Student project aims to control growing numbers of park visitors using reservation system
In 2016, Acadia National Park in Maine welcomed more than 3.3 million visitors, making it the 8th most visited national park in America. Acadia is also one of the smallest national parks, as it covers just 49,000 acres. In comparison, the 7th most visited park, Olympic National Park in Washington, hosted a similar number of guests last year—but sits on 922,000 acres.
John Kelly, a management assistant for Acadia National Park under the National Parks Service (NPS), explains that large visitor numbers in the relatively small park pose several problems.
“We have far too many people at certain places at certain times than the capacity of the facilities can handle, so there’s a real disruption of the visitor experience.” says Kelly. “In addition, cars parking on shoulders are having an increasingly large impact on roadside vegetation, and the high demand from many vehicles threatens to change the historic character of some of the older roads.”
The NPS recently sponsored a team of WPI students to help mitigate these growing tourist congestion issues by conducting an Interactive Qualifying Project (IQP)—a team-based project that requires students to delve into problems that matter to real people—on the feasibility of implementing a park reservation system.
The team spent seven weeks working at WPI’s Bar Harbor Project Center and included management engineering major Eric Cosmopulos, computer science major Jesse Gaulin, interactive media and game development major Hannah Jauris, electrical and computer engineering major Michael Morisseau, and biomedical engineering major Elizabeth Quevillon.

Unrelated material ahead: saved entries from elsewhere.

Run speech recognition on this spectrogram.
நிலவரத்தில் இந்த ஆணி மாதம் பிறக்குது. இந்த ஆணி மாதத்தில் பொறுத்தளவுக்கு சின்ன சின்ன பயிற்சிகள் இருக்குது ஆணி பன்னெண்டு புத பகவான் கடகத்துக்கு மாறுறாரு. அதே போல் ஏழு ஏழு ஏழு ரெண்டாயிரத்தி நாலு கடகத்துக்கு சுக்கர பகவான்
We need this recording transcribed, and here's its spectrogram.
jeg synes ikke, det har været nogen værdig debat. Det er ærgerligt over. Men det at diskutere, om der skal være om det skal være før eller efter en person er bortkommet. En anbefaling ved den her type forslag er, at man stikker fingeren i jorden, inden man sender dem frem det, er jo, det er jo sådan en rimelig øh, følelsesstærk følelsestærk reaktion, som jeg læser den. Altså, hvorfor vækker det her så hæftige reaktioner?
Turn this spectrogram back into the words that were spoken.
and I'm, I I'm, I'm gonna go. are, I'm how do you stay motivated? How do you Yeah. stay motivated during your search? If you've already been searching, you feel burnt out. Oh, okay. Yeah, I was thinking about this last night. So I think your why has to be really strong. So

Specifically, the team was tasked with investigating two separate but related solutions: a reservation system that would allow visitors to reserve parking spots ahead of time, and an on-site gate system that would enforce reservations.

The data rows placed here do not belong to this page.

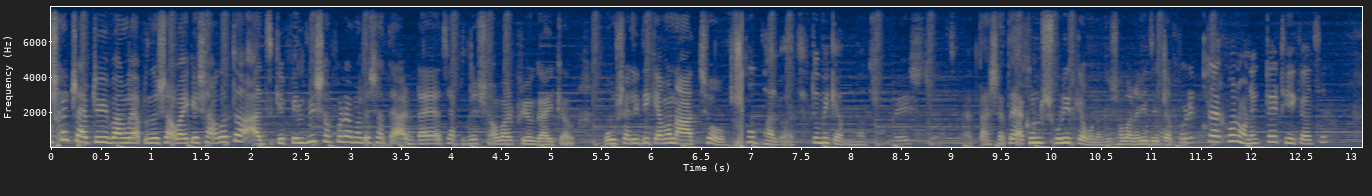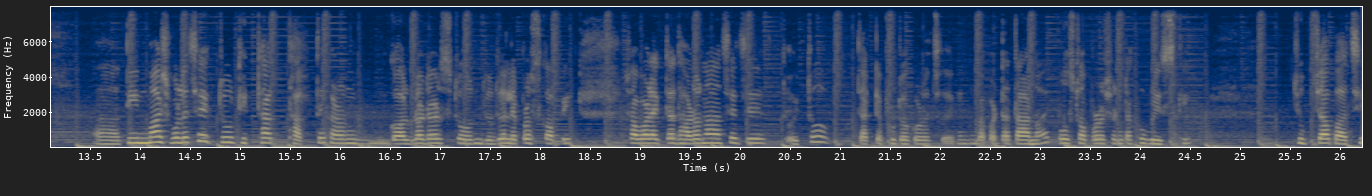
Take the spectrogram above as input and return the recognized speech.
নমস্কার ট্রাইব টিভি বাংলায় আপনাদের সবাইকে স্বাগত। আজকে ফিল্মি সফরে আমাদের সাথে আড্ডায় আছে আপনাদের সবার প্রিয় গায়িকা পৌশালিদি কেমন আছো? খুব ভালো আছে। তুমি কেমন আছো? বেশ তার সাথে এখন শরীর কেমন আছে? সবার আগে যেটা শরীরটা এখন অনেকটাই ঠিক আছে। তিন মাস বলেছে একটু ঠিকঠাক থাকতে কারণ গল ব্লাডার স্টোন যদিও লেপ্রোস্কপি সবার একটা ধারণা আছে যে ওই তো চারটে ফুটো করেছে কিন্তু ব্যাপারটা তা নয়। পোস্ট অপারেশনটা খুব রিস্কি চুপচাপ আছি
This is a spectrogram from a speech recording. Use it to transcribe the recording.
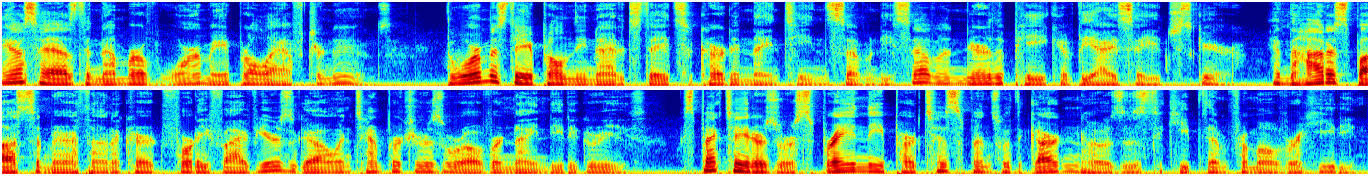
as has the number of warm April afternoons. The warmest April in the United States occurred in 1977 near the peak of the Ice Age scare. And the hottest Boston Marathon occurred 45 years ago when temperatures were over 90 degrees. Spectators were spraying the participants with garden hoses to keep them from overheating.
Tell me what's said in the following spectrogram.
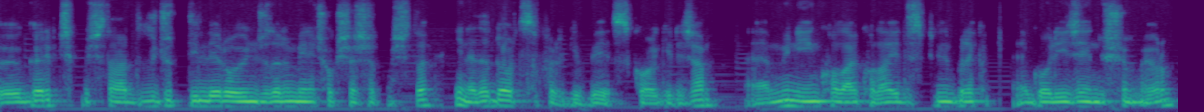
e, garip çıkmışlardı. Vücut dilleri oyuncuların beni çok şaşırtmıştı. Yine de 4-0 gibi skor gireceğim. E, Münih'in kolay kolay disiplini bırakıp e, gol yiyeceğini düşünmüyorum.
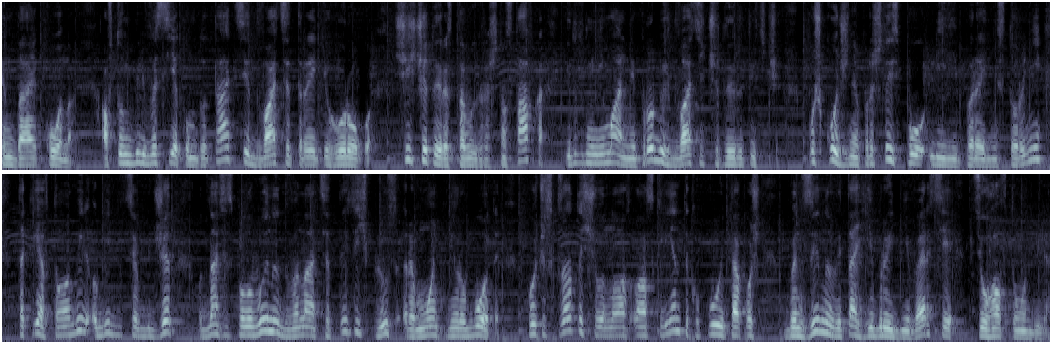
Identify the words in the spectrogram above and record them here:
Hyundai Kona. Автомобіль весє комплектації 23-го року. 6400 виграшна ставка, і тут мінімальний пробіг 24 тисячі. Пошкодження прийшлись по лівій передній стороні. Такий автомобіль обійдеться в бюджет 11,5-12 тисяч плюс ремонтні роботи. Хочу сказати, що у нас клієнти купують також бензинові та гібридні версії цього автомобіля.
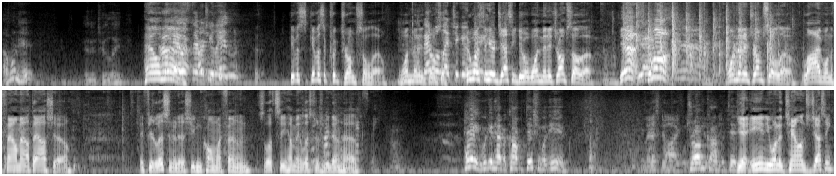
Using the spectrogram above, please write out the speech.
I want to hear it. Isn't it too late? Hell no! Oh no! no, it's never too late. Give us give us a quick drum solo. One minute then drum we'll solo. let you go Who wants to big. hear Jesse do a one minute drum solo? Uh-huh. Yes, come on. One minute drum solo live on the Foul Mouth Al show. If you're listening to this, you can call my phone. So let's see how many listeners we don't have. Hey, we can have a competition with Ian. Last guy. Drum competition. Yeah, Ian, you want to challenge Jesse?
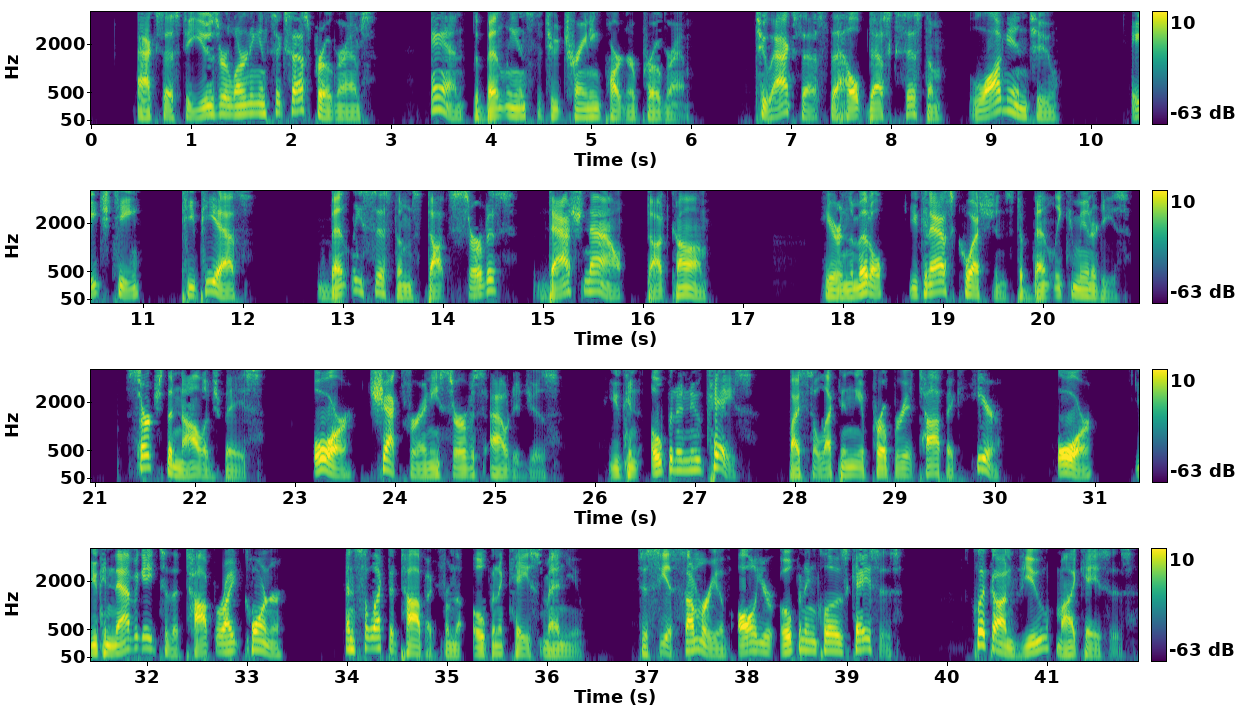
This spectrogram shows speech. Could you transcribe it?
access to user learning and success programs, and the Bentley Institute Training Partner Program. To access the help desk system, log into https bentleysystems.service-now.com. Here in the middle, you can ask questions to Bentley communities, search the knowledge base, or check for any service outages. You can open a new case by selecting the appropriate topic here, or you can navigate to the top right corner and select a topic from the Open a Case menu. To see a summary of all your open and closed cases, click on View My Cases.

Jauris explains that while the team had originally envisioned assessing multiple parking lots, once they arrived and began exploring the area they zeroed in on one spot that offered an ideal case study.
“When we were preparing for the project we looked at many different lots," she says, "but when we got there we realized that the biggest problem is on Cadillac Mountain, the highest mountain in the park and one of the most visited spots because of its beautiful views.”
The scenic mountain, which is also the tallest mountain on the eastern coast, quickly became familiar territory to the students. They stationed themselves at its summit to survey visitors about their opinions on using a reservation system and observe how long cars were parked in the lot during different times of the day.
Findings revealed that visitors would prefer to make reservations through a website or mobile app and pay an average of $5, and that cars were generally parked for 30 minutes or less at all times of the day.
The students also assessed the suitability of the land at the base of the mountain to determine how best to implement a gate system there.
“Our goal was to reconfigure the drive to get visitors to Cadillac Mountain as quickly as possible without creating long lines,” says Jauris. “At the same time, we wanted to minimize the impacts on the environment caused by expanding the roadway.”
To complement their findings and observations, team members conducted extensive research on the design and implementation of various reservation and gate systems. They also looked at case studies from other national parks, including Haleakalā National Park in Hawaii, which is the first national park to require visitors to make a reservation to visit one of its summits at peak times.
Finally, the team used simulation modeling software to determine optimal configurations for a gate system and performed a cost-effectiveness analysis on the various structures.
In the end, they provided the park with detailed recommendations for an online reservation system and connected mobile app that would require visitors to reserve spots during sunrise and sunset, and a gate system that would span two lanes of traffic and use automatic gates to read QR codes on printable reservation receipts. They further suggested that the park roll out the systems by conducting a trial for one-hour reservations during sunrise hours only.
Kelly hopes to use some of the students’ recommendations going forward as part of a new park transportation plan that is currently in the works.
“Our goal is to finish the transportation plan by the end of 2018,” he says. “Not everything can be put into action right away but, conceptually, a reservation system for Cadillac is something that could happen fairly quickly.”
While he believes all of the findings will be useful, Kelly says he was particularly impressed with the structure the team designed for the gate system.
“We had long thought that implementing a gate system at the base of Cadillac Mountain was not possible because it would cause long lines of traffic to back up onto the main road," he says, "but the students did a really interesting analysis showing that it is possible using a two-lane solution.”
He also hopes to continue to involve WPI students with the upcoming transportation plan.
“Once the plan is finalized there will be a lot more work to do, and I could definitely see WPI teams coming on board to take a closer look at designing and implementing different parts of it,” says Kelly. “It is really valuable to have WPI students from all different majors bring fresh eyes to problems like this.”
He adds, “The NPS has really appreciated the growth in our relationship with WPI and its students over the years. When the Bar Harbor Project Center first opened, we were not really involved with them, but now we are fully engaged. Our top management staff regularly attend student presentations and feel they add a lot of value.”